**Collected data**
..........

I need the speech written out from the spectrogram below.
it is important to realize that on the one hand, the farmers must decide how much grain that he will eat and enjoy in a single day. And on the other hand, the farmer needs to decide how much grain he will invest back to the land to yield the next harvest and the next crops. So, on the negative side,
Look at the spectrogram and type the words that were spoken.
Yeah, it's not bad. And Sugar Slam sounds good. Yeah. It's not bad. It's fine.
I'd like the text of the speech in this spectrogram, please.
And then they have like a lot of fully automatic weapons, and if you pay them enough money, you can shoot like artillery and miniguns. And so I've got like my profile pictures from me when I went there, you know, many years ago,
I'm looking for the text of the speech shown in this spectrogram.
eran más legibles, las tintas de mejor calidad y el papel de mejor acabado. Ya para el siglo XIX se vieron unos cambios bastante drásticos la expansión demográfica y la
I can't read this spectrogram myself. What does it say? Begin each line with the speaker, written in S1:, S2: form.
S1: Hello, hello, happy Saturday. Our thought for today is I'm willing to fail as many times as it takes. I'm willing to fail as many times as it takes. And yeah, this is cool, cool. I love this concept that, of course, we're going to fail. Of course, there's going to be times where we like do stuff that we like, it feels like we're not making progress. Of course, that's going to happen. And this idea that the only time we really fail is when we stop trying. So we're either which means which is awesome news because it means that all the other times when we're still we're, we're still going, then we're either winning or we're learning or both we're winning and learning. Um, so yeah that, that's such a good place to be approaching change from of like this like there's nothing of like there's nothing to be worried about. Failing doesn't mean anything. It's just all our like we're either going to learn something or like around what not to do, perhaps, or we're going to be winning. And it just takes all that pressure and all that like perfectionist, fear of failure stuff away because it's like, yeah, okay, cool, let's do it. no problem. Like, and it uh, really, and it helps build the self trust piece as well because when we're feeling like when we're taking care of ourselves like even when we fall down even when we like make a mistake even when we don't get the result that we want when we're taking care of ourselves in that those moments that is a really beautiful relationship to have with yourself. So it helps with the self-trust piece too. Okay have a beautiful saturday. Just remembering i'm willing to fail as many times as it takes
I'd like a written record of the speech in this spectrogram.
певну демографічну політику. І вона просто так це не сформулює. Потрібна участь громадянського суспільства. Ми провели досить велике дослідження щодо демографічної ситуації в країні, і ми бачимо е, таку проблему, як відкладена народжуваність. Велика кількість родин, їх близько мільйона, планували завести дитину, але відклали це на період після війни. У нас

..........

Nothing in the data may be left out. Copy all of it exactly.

**Reply to the exercise**
I need the speech written out from the spectrogram below.
it is important to realize that on the one hand, the farmers must decide how much grain that he will eat and enjoy in a single day. And on the other hand, the farmer needs to decide how much grain he will invest back to the land to yield the next harvest and the next crops. So, on the negative side,
Look at the spectrogram and type the words that were spoken.
Yeah, it's not bad. And Sugar Slam sounds good. Yeah. It's not bad. It's fine.
I'd like the text of the speech in this spectrogram, please.
And then they have like a lot of fully automatic weapons, and if you pay them enough money, you can shoot like artillery and miniguns. And so I've got like my profile pictures from me when I went there, you know, many years ago,
I'm looking for the text of the speech shown in this spectrogram.
eran más legibles, las tintas de mejor calidad y el papel de mejor acabado. Ya para el siglo XIX se vieron unos cambios bastante drásticos la expansión demográfica y la
I can't read this spectrogram myself. What does it say? Begin each line with the speaker, written in S1:, S2: form.
S1: Hello, hello, happy Saturday. Our thought for today is I'm willing to fail as many times as it takes. I'm willing to fail as many times as it takes. And yeah, this is cool, cool. I love this concept that, of course, we're going to fail. Of course, there's going to be times where we like do stuff that we like, it feels like we're not making progress. Of course, that's going to happen. And this idea that the only time we really fail is when we stop trying. So we're either which means which is awesome news because it means that all the other times when we're still we're, we're still going, then we're either winning or we're learning or both we're winning and learning. Um, so yeah that, that's such a good place to be approaching change from of like this like there's nothing of like there's nothing to be worried about. Failing doesn't mean anything. It's just all our like we're either going to learn something or like around what not to do, perhaps, or we're going to be winning. And it just takes all that pressure and all that like perfectionist, fear of failure stuff away because it's like, yeah, okay, cool, let's do it. no problem. Like, and it uh, really, and it helps build the self trust piece as well because when we're feeling like when we're taking care of ourselves like even when we fall down even when we like make a mistake even when we don't get the result that we want when we're taking care of ourselves in that those moments that is a really beautiful relationship to have with yourself. So it helps with the self-trust piece too. Okay have a beautiful saturday. Just remembering i'm willing to fail as many times as it takes
I'd like a written record of the speech in this spectrogram.
певну демографічну політику. І вона просто так це не сформулює. Потрібна участь громадянського суспільства. Ми провели досить велике дослідження щодо демографічної ситуації в країні, і ми бачимо е, таку проблему, як відкладена народжуваність. Велика кількість родин, їх близько мільйона, планували завести дитину, але відклали це на період після війни. У нас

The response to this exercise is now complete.